David Morrissey is my favourite stardust as a splendidly manipulative Mark Antony. Ben Whishaw (lately heard as the Paddington Bear voiceover) gives us a geeky, over-thinking Brutus. The only uncomfortable innovation among the plotters is a sex-changed Cassius (Michelle Fairley), which feels forced. I have no objection to women playing men’s parts in Shakespeare. Harriet Walter has done so with distinction in Henry IV and her own excellent, tough Caesar at the Donmar. Fairley plays a brisk, cold-hearted conspirator, but the production can’t quite decide whether we are supposed to be ignoring her gender or making something of it. Even in this era of preferred pronouns and identifying-as-he-she-or-it, we are baffling to find the General-usurper is sometimes a he and sometimes a she. The audience needs more clarity about what the gender switch intends to invoke, otherwise it just looks faddish.

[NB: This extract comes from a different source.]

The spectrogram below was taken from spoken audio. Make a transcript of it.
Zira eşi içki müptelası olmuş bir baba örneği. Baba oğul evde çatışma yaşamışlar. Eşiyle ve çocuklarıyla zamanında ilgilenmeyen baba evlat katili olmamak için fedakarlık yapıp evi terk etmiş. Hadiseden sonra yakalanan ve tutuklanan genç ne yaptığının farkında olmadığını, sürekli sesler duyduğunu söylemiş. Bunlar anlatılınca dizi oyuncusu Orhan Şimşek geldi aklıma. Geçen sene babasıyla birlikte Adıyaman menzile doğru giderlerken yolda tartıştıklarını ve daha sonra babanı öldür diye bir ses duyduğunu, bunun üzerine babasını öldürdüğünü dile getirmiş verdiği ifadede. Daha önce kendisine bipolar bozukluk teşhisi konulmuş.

The Bridge is not a huge stage and Bunny Christie’s flexible design makes good use of it, with nifty scene changes from a projecting platform which turns sideways after the murder — with the crowd seething around in. By the last act, it has been dismantled into heaps of barricades and tangles of barbed wire.

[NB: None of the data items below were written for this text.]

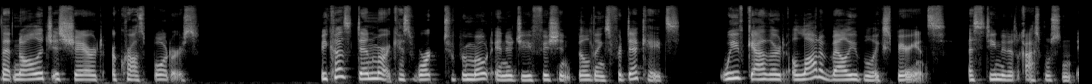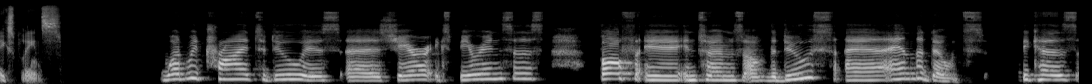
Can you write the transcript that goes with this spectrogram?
that knowledge is shared across borders. Because Denmark has worked to promote energy efficient buildings for decades, we've gathered a lot of valuable experience, as Stine Rasmussen explains. What we try to do is uh, share experiences, both uh, in terms of the do's uh, and the don'ts, because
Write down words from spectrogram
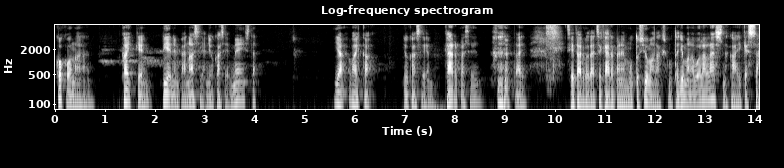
kokonaan kaikkein pienempään asiaan jokaiseen meistä ja vaikka jokaiseen kärpäseen tai se ei tarkoita, että se kärpänen muuttuisi Jumalaksi, mutta Jumala voi olla läsnä kaikessa.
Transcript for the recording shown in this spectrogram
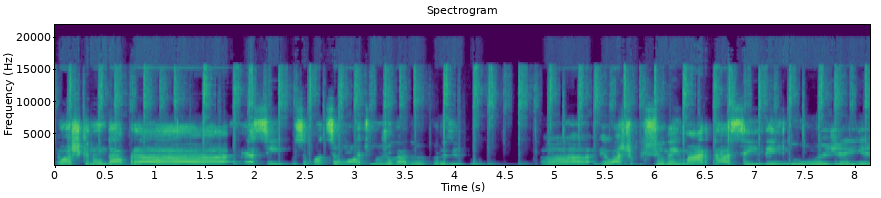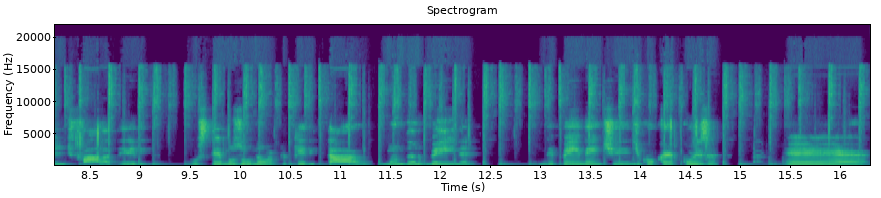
eu acho que não dá pra. É assim, você pode ser um ótimo jogador. Por exemplo, uh, eu acho que se o Neymar tá ascendendo hoje aí, a gente fala dele, gostemos ou não, é porque ele tá mandando bem, né? Independente de qualquer coisa. É...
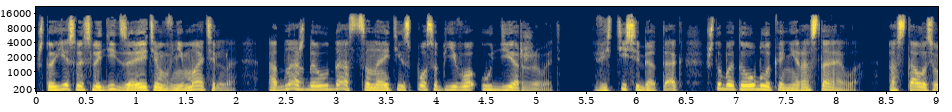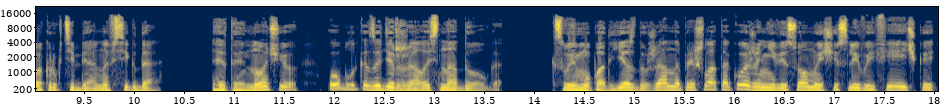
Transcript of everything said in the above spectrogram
что если следить за этим внимательно, однажды удастся найти способ его удерживать, вести себя так, чтобы это облако не растаяло, осталось вокруг тебя навсегда. Этой ночью облако задержалось надолго. К своему подъезду Жанна пришла такой же невесомой счастливой феечкой,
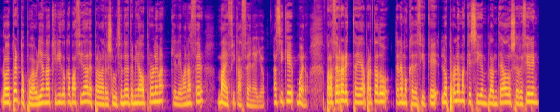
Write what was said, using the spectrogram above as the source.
Los expertos pues habrían adquirido capacidades para la resolución de determinados problemas que le van a hacer más eficaces en ellos. Así que, bueno, para cerrar este apartado tenemos que decir que los problemas que siguen planteados se refieren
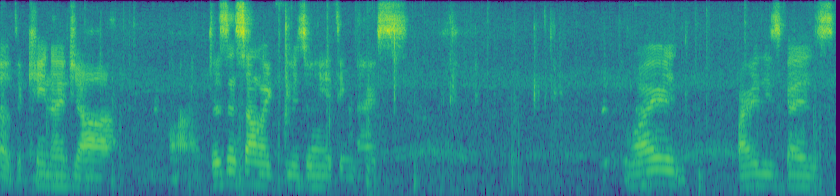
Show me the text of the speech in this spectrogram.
Oh, the canine jaw. Wow, doesn't sound like he was doing anything nice. Why are, why are these guys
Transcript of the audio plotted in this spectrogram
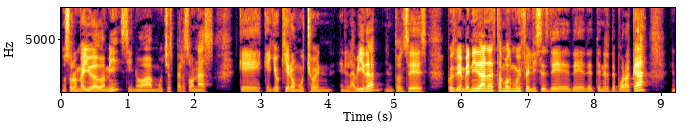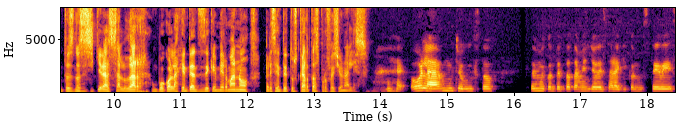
no solo me ha ayudado a mí, sino a muchas personas que, que yo quiero mucho en, en la vida. Entonces, pues bienvenida Ana, estamos muy felices de, de- de tenerte por acá. Entonces no sé si quieras saludar un poco a la gente antes de que mi hermano presente tus cartas profesionales. Hola, mucho gusto. Estoy muy contenta también yo de estar aquí con ustedes.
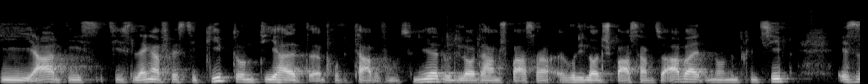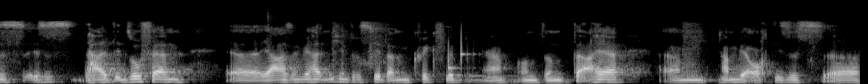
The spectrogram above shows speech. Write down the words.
die ja, die es, längerfristig gibt und die halt äh, profitabel funktioniert, wo die Leute haben Spaß, wo die Leute Spaß haben zu arbeiten. Und im Prinzip ist es, ist es halt insofern, äh, ja, sind wir halt nicht interessiert an einem Quick Flip, ja, und, und daher ähm, haben wir auch dieses, äh,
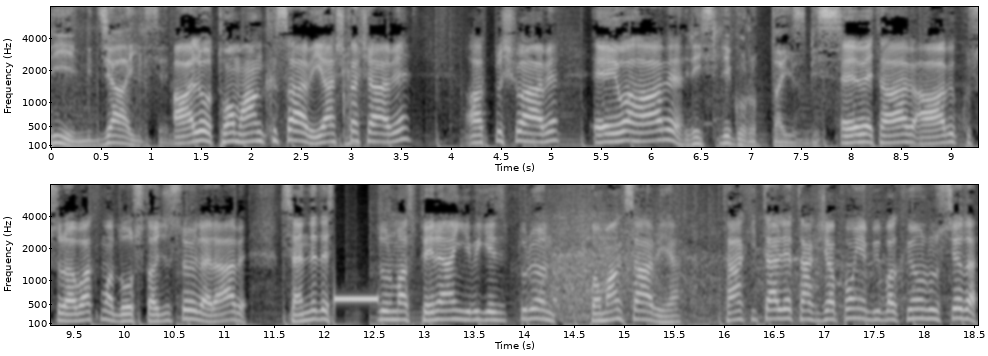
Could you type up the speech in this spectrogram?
değil mi? Cahil seni. Alo Tom Hanks abi yaş kaç abi? 60 mı abi? Eyvah abi. Riskli gruptayız biz. Evet abi abi kusura bakma dost acı söyler abi. Sende de durmaz Perihan gibi gezip duruyorsun Tom Hanks abi ya. Tak İtalya tak Japonya bir bakıyorsun Rusya'da.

It’s not so hard to figure out what Hytner is driving at in a play that shows the consequences of populism and emotional appeal (the theatre has a kind of repetitive Tourette’s syndrome on Trump and Brexit at the moment). But a new house needs to make noise and this Caesar throws a full, violent punch. “All the words are going to bleed from me/And I will sing no more,” as Shakespeare put it. *

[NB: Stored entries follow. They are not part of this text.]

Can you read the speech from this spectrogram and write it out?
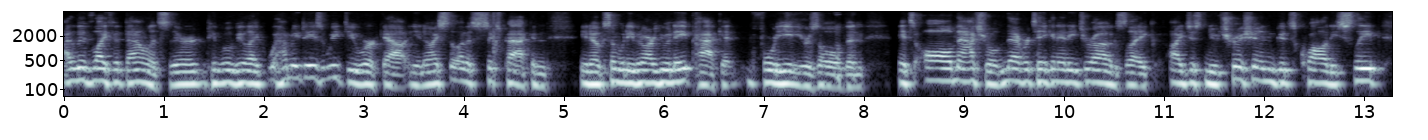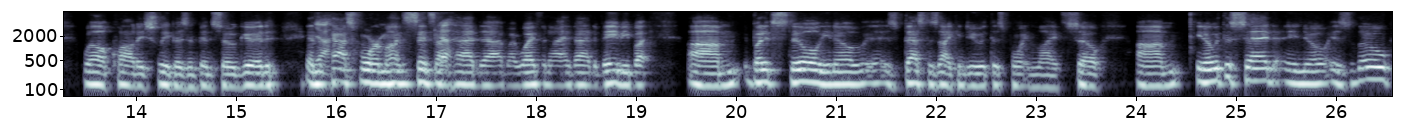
I live life at balance. There are people will be like, well, how many days a week do you work out? You know, I still have a six pack and, you know, some would even argue an eight pack at 48 years old. And it's all natural, never taken any drugs. Like I just nutrition, good quality sleep. Well, quality sleep hasn't been so good in yeah. the past four months since yeah. I've had uh, my wife and I have had a baby, but, um, but it's still, you know, as best as I can do at this point in life. So, um, you know, with this said, you know, as though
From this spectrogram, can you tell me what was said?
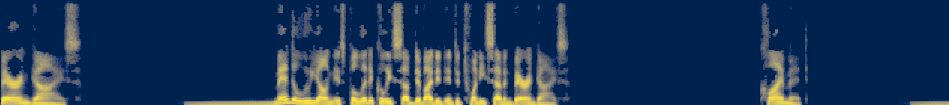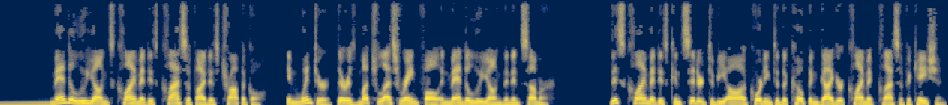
Barangays Mandaluyong is politically subdivided into 27 barangays. Climate Mandaluyong's climate is classified as tropical. In winter, there is much less rainfall in Mandaluyong than in summer. This climate is considered to be AW according to the Köppen-Geiger climate classification.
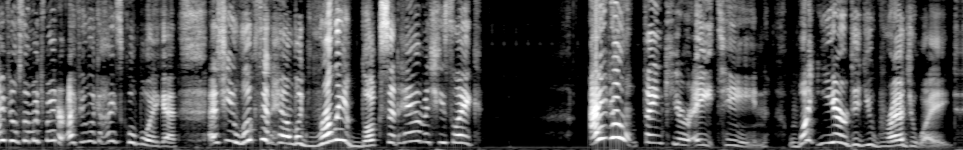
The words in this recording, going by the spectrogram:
I feel so much better. I feel like a high school boy again." And she looks at him, like really looks at him, and she's like, "I don't think you're 18. What year did you graduate?"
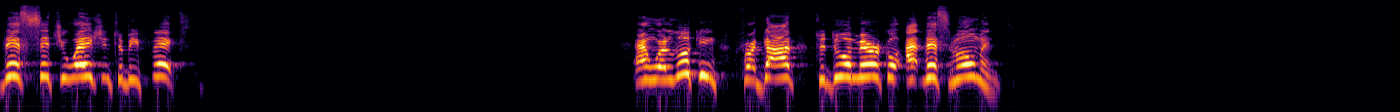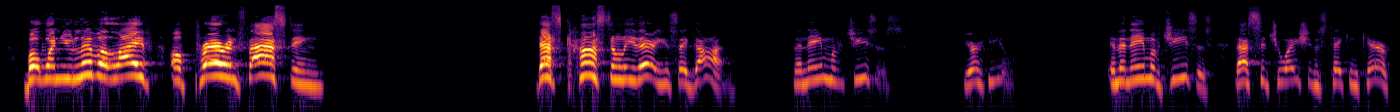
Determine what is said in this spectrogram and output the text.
this situation to be fixed. And we're looking for God to do a miracle at this moment. But when you live a life of prayer and fasting, that's constantly there. You say, God, the name of Jesus, you're healed. In the name of Jesus, that situation is taken care of.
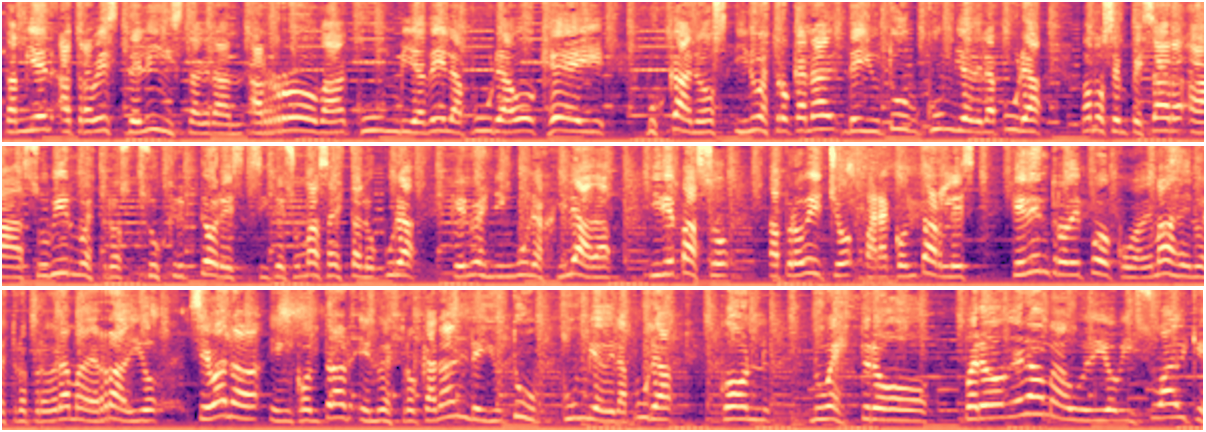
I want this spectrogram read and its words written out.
También a través del Instagram, arroba Cumbia de la Pura, ok. Buscanos y nuestro canal de YouTube, Cumbia de la Pura. Vamos a empezar a subir nuestros suscriptores si te sumás a esta locura que no es ninguna gilada. Y de paso, aprovecho para contarles que dentro de poco, además de nuestro programa de radio, se van a encontrar en nuestro canal de YouTube, Cumbia de la Pura, con nuestro programa audiovisual que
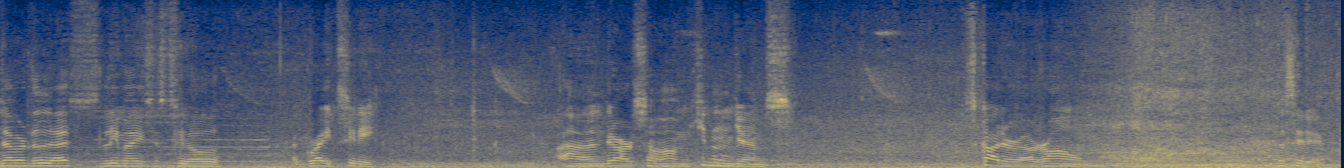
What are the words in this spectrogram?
Nevertheless Lima is still a great city. And there are some hidden gems scattered around the city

A failsafe test of how a garlanded contemporary play is faring for longevity is to see it transfer to a new home. Critics don’t review recastings often enough, which is tough on the actors and underserves audiences who couldn’t get in the first time to hit shows. So I headed back to Jez Butterworth’s The Ferryman at the Gielgud as it prepares to transfer to Broadway later this year.
No one could argue with the success of Butterworth’s drama about the uneasy ghosts of the Troubles in Northern Ireland, as they play out in 1981 in a Derry family riven by secrets, lies and cover-ups. It has been one of the fastest-selling plays in recent stage history, with Butterworth’s mixture of pathos and irreverence and a talent for sheer oddity — a live goose, several rabbits and Irish dancing that shifts into a punk classic that reveals desperation and longing.
Some of the edge has gone from the Royal Court original. The main loss is that of Paddy Considine as the sexy, tormented Quinn Carney, prohibited from mourning the death of his brother by an IRA ruse of suggesting than he may still be alive, and in love (or at least lust) with his widow. Owen McDonnell is a competent heir, but I missed Considine’s ability to exude unease, even in moments of comedy or tenderness.
Brid Brennan was an odder, more disturbed Aunt Maggie Faraway than her successor, Stella McCusker, as the family’s senile Cassandra. I miss Dearbhla Molloy as the vicious harpy Aunt Pat (now a primmer Sian Thomas), harbouring hate for Margaret Thatcher and memories of the 1916 uprising. Thankfully, she retains some of the finest tart repartee of the night.
Uncle Pat: “Let’s not be teaching the wee ’un that being English makes you wicked.”
Aunt Pat: “As a rule of thumb, it’s proved uncannily accurate.”
The Ferryman is a stout enough play to take re-recasting, but it does feel as if some of the rougher edges that lent it its raw energy have been filed away too smoothly. The ending (enough swift bloodshed to make Julius Caesar look like a peaceful resolution) is rushed and Aunt Maggie’s belief that the banshees are coming to wreak vengeance has been chopped so short that we might as well have lost the whole trope. Never mind: The Ferryman will sail the Atlantic with deserved aplomb, assuming they can find a goose without stage fright in Manhattan.